The SDR is advertised to cover HF + 6m (50MHz) and includes two 16 bit 50 ohm input ADCs and two 14 bit outputs. Based on the Xililinx Zynq 7020 FPGA running an ARM cortex A9 processor it’s plenty powerful to handle the various modes frequently seen in the amateur bands and then some while supporting an impressive 122.88 MS/s sample rate.
This hardware is also fully compatible with the HPSDR software platform which is an open source project for amateur radio SDR operation.
While this radio is built with amateur operation in mind, it is still a very capable platform that could be used for experimentation albeit with a more restricted frequency range that what you may be used to with traditional software defined radios.
The radio retails for $499 euros and will be available for pre-order from RedPitaya until March 31st of 2019.

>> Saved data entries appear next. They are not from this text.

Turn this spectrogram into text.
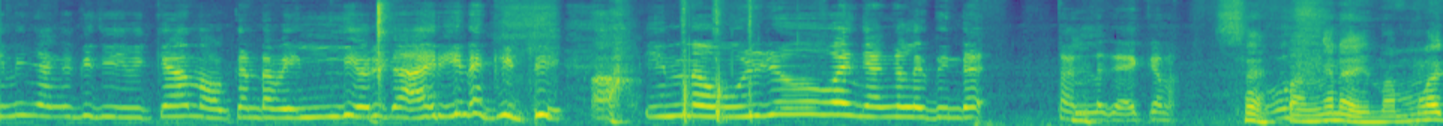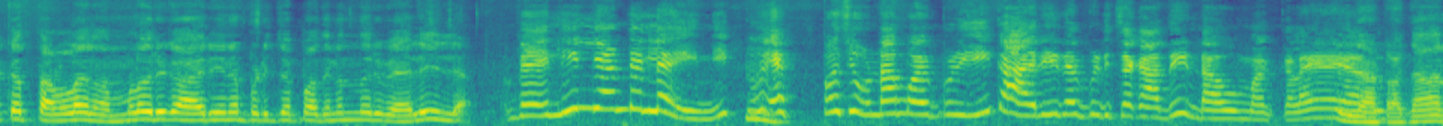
ഇനി ഞങ്ങൾക്ക് ജീവിക്കാൻ നോക്കണ്ട. വലിയൊരു കാര്യനെ കിട്ടി. ഇന്ന് മുഴുവൻ ഞങ്ങൾ ഇതിന്റെ തള്ളു കേക്കണം. അങ്ങനെ നമ്മളൊക്കെ തള്ളൽ. നമ്മളൊരു കാര്യനെ പിടിച്ചപ്പോ അതിനൊന്നും ഒരു വിലയില്ല. വിലയില്ലാണ്ടല്ല. ഇനി എപ്പോ ചൂണ്ടാൻ പോയപ്പോഴും ഈ കാര്യനെ പിടിച്ച കഥ ഉണ്ടാവും മക്കളെ. ഇല്ലാട്ടാ ഞാൻ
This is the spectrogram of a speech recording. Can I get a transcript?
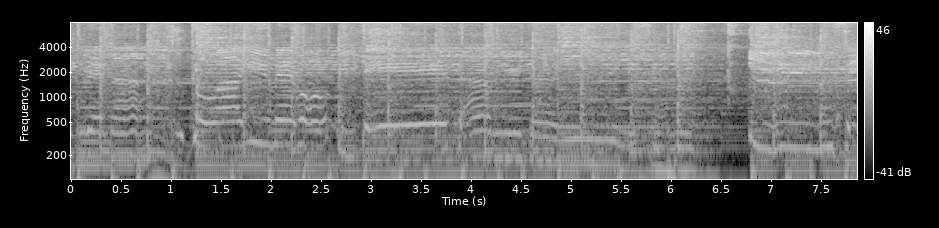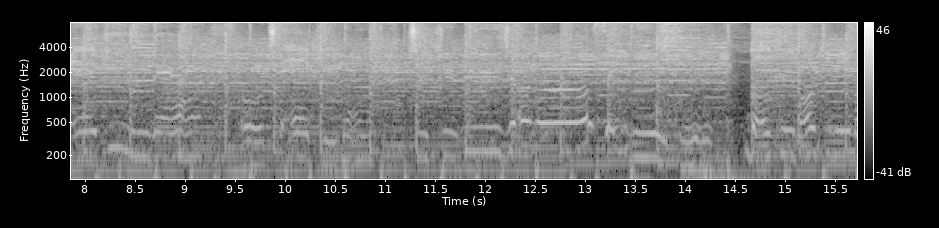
てくれた。怖い夢を見てたみたいさ隕石が落ちてきた地球上の生物。僕も君も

The Red Pitaya is a type of advanced digital acquisition device (DAQ) that is marketed mainly for use as a type of digital oscilloscope. But it has an on board programmable FPGA and through various downloadable apps can be used for many different applications, such as a spectrum analyzer, impedance analyzer, bode plotter, signal generator or even as a software defined radio.
Recently, Dave from the hugely popular electronics YouTube show EEVBlog reviewed the Red Pitaya. Whilst Dave doesn’t try out the SDR apps, he tests it out as an oscilloscope and also tests more of its default apps such as the spectrum analyzer.

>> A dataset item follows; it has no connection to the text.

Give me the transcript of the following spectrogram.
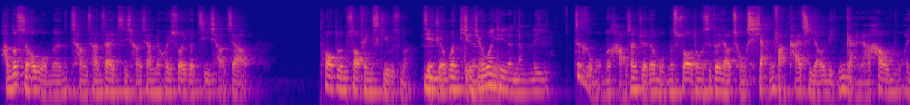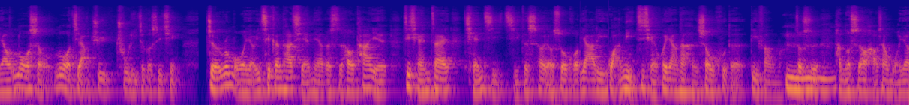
很多时候，我们常常在职场下面会说一个技巧叫 problem solving skills 嘛，解决问题的能力，嗯，解决问题的能力。这个我们好像觉得我们所有东西都要从想法开始有灵感，然后我要落手落脚去处理这个事情。Jerome，我有一次跟他闲聊的时候，他也之前在前几集的时候有说过，压力管理之前会让他很受苦的地方嘛，嗯，就是很多时候好像我要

Unfortunately in his review the Red Pitaya does not seem to live up to expectations. During operation Dave encounters problems with the WiFi connectivity, frequent problems with the web based apps crashing and freezing on him, and discovers that the provided apps are extremely rudimentary and provide very little functionality. He mentions that the device is probably more useful for people wanting to write their own customs apps for specific applications, but as an out of the box digital measurement tool it is not there yet.

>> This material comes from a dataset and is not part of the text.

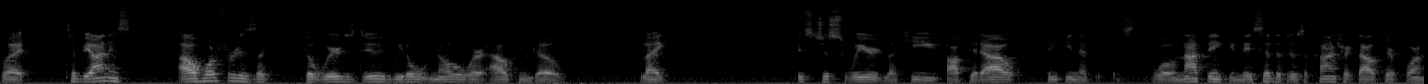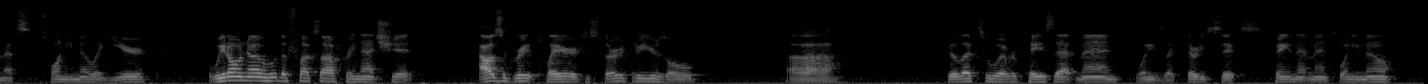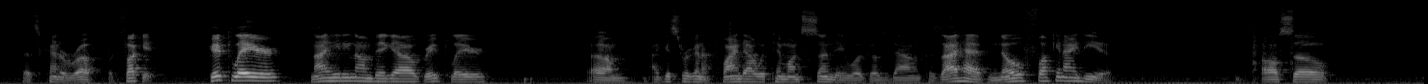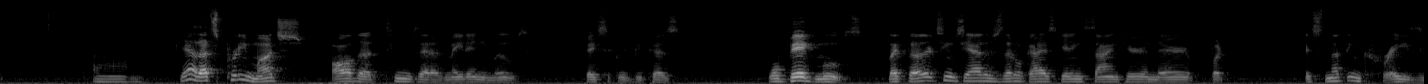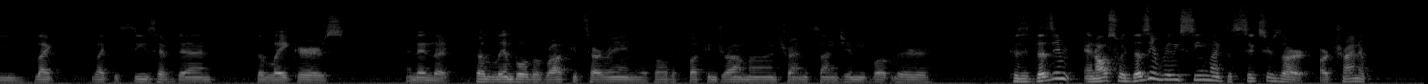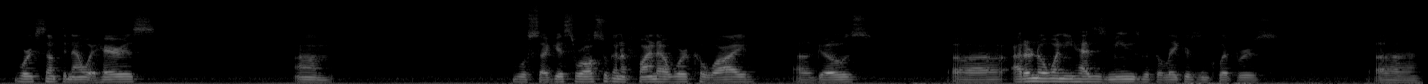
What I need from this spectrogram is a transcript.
but to be honest, Al Horford is like the weirdest dude. We don't know where Al can go. Like, it's just weird. Like he opted out, thinking that well, not thinking. They said that there's a contract out there for him that's twenty mil a year. We don't know who the fuck's offering that shit. Al's a great player. He's 33 years old. Uh, good luck to whoever pays that man when he's like 36. Paying that man 20 mil. That's kind of rough, but fuck it. Good player. Not hitting on Big Al. Great player. Um, I guess we're gonna find out with him on Sunday what goes down because I have no fucking idea. Also, um, yeah, that's pretty much all the teams that have made any moves, basically because, well, big moves. Like the other teams, yeah, there's little guys getting signed here and there, but it's nothing crazy like like the C's have done the Lakers, and then the the limbo the Rockets are in with all the fucking drama and trying to sign Jimmy Butler. Because it doesn't, and also it doesn't really seem like the Sixers are are trying to work something out with Harris. Um. Well, so I guess we're also gonna find out where Kawhi uh, goes. Uh, I don't know when he has his meetings with the Lakers and Clippers. Uh,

The Red Pitaya is marketed as a type of digital oscilloscope, and is more accurately described as a type of digital measurement and control tool that sells for about $220 USD. However the technology behind its operation (high speed ADCs) is basically the same as what is used in a software defined radio like the RTL-SDR. By using the correct software, and by reconfiguring it’s onboard Xilinx FPGA, the Red Pitya can be turned into an SDR transceiver.